Artificial Intelligence is helping solve the issue
For years, any scientific research into how people sleep has been predominantly conducted in laboratories, with patients restricted with wires, electrodes, sensors, and machines. Not the most calming or sleep-inducing of settings for a good sleeper, let alone someone who already has inherent difficulties. However, thanks to advancements in artificial intelligence and medical diagnostics, we may be able to delve deeper into our sleep problems in a non-invasive way using radio waves.
Dina Kabati and her team at MIT and Massachusetts General Hospital have found a way to use artificial intelligence to track a patients sleep cycle using a device that analyses the radio signals around the person’s body and translates them into the recognised sleep stages of awake, REM, deep and light sleep. The algorithm is 80% accurate in predicting the stages, which is about the same as a human sleep technician.
Sleep tracking and monitoring
The team has previously developed sensors that are able to monitor vital signs remotely, tracking a person’s health through the radio waves and analysing them. Much in a similar way the algorithm recognises the stages of sleep, this can determine indicators of a person’s health through breathing and pulse rates. Another sensor they have worked on is WiGait, which measures walking speeds, so when paired it can help doctors gain insight into cognitive health, cardiovascular diseases, and others. To apply this technology to the study of sleep is groundbreaking, and could help us learn more about sleep and preventative measures to some of the biggest health risks that come with not getting enough sleep.
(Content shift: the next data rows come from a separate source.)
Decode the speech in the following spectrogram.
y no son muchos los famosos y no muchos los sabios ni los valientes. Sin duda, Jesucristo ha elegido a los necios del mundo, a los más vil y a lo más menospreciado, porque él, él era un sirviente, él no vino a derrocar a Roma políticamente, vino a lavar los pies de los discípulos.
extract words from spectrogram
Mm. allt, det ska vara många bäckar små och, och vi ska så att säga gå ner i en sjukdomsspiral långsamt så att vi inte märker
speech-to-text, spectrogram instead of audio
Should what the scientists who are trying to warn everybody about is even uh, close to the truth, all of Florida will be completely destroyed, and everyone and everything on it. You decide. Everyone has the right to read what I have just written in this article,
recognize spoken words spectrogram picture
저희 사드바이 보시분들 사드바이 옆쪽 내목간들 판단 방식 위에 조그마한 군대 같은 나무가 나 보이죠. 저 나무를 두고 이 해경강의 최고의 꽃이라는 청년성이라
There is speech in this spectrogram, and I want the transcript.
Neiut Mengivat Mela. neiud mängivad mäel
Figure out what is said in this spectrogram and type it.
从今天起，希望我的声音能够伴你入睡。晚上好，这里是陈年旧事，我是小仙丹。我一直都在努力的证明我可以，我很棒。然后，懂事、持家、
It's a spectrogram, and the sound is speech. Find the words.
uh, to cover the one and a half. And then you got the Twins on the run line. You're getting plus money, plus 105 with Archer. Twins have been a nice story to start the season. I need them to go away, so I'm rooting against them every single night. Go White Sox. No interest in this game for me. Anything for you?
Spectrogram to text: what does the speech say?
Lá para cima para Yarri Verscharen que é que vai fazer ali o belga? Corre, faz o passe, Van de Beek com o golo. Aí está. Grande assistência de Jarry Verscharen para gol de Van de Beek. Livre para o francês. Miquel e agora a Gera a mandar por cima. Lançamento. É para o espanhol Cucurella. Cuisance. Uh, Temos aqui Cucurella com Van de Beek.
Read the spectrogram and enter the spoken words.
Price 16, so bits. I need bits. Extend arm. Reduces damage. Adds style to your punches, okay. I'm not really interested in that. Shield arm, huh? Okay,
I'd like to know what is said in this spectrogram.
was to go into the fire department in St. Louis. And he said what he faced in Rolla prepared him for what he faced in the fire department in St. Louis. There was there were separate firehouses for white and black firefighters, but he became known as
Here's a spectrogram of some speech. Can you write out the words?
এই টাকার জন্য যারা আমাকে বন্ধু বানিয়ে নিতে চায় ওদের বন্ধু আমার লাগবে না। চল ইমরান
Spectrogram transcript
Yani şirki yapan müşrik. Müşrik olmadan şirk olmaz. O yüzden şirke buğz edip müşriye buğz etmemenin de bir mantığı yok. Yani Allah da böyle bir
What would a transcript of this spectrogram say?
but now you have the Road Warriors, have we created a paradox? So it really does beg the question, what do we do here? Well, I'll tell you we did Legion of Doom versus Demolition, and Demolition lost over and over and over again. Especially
These sensors aren’t available commercially – but, if you’re interested in using technology at home to help you sleep better, there’s plenty of inventions at your disposal. SleepScore Labs have been studying sleep for over a decade and now have a SleepScore app that works by monitoring your breathing rate and movement through the speaker and microphone on your smartphone, in turn processing this data into a sleep score, compared to others in your demographic – the report is shaping a personalised approach to improving your sleep.
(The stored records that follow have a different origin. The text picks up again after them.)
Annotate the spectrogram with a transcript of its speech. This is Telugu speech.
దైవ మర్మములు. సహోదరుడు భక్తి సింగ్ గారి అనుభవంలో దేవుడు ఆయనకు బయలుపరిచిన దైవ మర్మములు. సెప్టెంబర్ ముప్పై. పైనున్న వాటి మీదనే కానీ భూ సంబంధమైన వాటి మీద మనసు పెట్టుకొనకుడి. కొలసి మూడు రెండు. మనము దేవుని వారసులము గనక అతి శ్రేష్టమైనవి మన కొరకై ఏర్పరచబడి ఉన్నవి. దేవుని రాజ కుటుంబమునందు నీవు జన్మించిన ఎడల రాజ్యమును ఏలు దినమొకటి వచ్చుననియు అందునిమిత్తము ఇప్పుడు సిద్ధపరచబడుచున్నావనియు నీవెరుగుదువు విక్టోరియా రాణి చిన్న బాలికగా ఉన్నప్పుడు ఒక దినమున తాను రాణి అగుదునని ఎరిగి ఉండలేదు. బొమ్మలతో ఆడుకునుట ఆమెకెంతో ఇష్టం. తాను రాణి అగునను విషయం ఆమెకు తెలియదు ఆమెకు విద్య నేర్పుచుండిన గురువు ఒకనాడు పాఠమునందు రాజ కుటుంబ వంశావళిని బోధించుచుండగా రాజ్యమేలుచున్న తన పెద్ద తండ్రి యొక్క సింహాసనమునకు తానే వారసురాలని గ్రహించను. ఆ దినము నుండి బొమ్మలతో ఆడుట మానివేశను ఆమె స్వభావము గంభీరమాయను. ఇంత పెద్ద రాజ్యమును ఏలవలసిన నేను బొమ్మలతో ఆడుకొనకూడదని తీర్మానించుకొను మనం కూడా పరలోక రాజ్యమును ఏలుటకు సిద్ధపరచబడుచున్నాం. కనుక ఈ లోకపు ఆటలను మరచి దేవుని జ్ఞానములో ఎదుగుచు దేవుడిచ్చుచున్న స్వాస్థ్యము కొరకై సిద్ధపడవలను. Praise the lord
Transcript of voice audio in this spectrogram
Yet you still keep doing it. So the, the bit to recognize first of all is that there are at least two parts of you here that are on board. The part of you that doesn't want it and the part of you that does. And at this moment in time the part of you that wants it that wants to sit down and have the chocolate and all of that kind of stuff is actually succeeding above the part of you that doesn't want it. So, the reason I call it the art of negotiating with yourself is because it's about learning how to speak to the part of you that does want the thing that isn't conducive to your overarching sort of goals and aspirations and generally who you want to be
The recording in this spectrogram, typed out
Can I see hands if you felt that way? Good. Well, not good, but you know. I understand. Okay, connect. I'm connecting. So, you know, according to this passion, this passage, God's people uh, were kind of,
Is your mattress promoting a good nights sleep?
Comfort is another concern amongst many when it comes to sleep quality. There’s nothing worse than a mattress that doesn’t agree with you, leading to disrupted sleep, and postural problems. You can now track your sleep with the HEKA AI Mattress, which works by collecting data as you move throughout the night. The pressure distribution is then analysed according to your body movements and positioning. The mattress then adjusts to your movements, allowing for a more peaceful nights rest.
Going back natural sleep
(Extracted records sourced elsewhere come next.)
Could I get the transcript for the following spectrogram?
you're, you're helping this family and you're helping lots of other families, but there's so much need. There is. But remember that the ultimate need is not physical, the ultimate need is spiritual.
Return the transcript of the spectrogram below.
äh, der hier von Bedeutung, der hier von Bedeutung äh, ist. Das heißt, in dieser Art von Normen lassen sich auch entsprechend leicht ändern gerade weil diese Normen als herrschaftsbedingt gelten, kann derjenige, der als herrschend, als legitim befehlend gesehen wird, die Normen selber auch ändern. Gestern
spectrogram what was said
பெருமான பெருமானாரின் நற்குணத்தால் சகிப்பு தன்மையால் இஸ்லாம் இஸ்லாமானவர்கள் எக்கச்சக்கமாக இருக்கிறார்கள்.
Another company looking to help us sleep better is Dreem. They’ve designed a headband to monitor brain activity, movement and heart rate while sleeping in your own, usual sleeping environment. This data helps understand your sleep patterns better through machine learning and analysis of the data the sensors in the band read from the person. Amongst other functions, it emits sound stimulations to help maintain quality sleep, breathing exercises, and a smart alarm to trigger a more natural wake up. The data is then fed into a customised program to guide you into a better sleeping routine.
It’s recommended to stick to the same ‘sleeping hours’ where possible, limit the use of phones and televisions right before bed, and exercising in the day in order to promote a better night’s rest. Not just this but in my opinion, more employers need to recognise the importance of sleep and the impact it can have on the workforce. To promote this, they can make small steps such as not putting so much pressure on employees. Promoting down time outside of office times, and the limited use of work tech they may take home with them.
More people are beginning to recognise the importance of getting a good night’s sleep, and how it can impact our general health and wellbeing. I for one can’t wait to see how technology will continue to assist us in our quests for better sleep.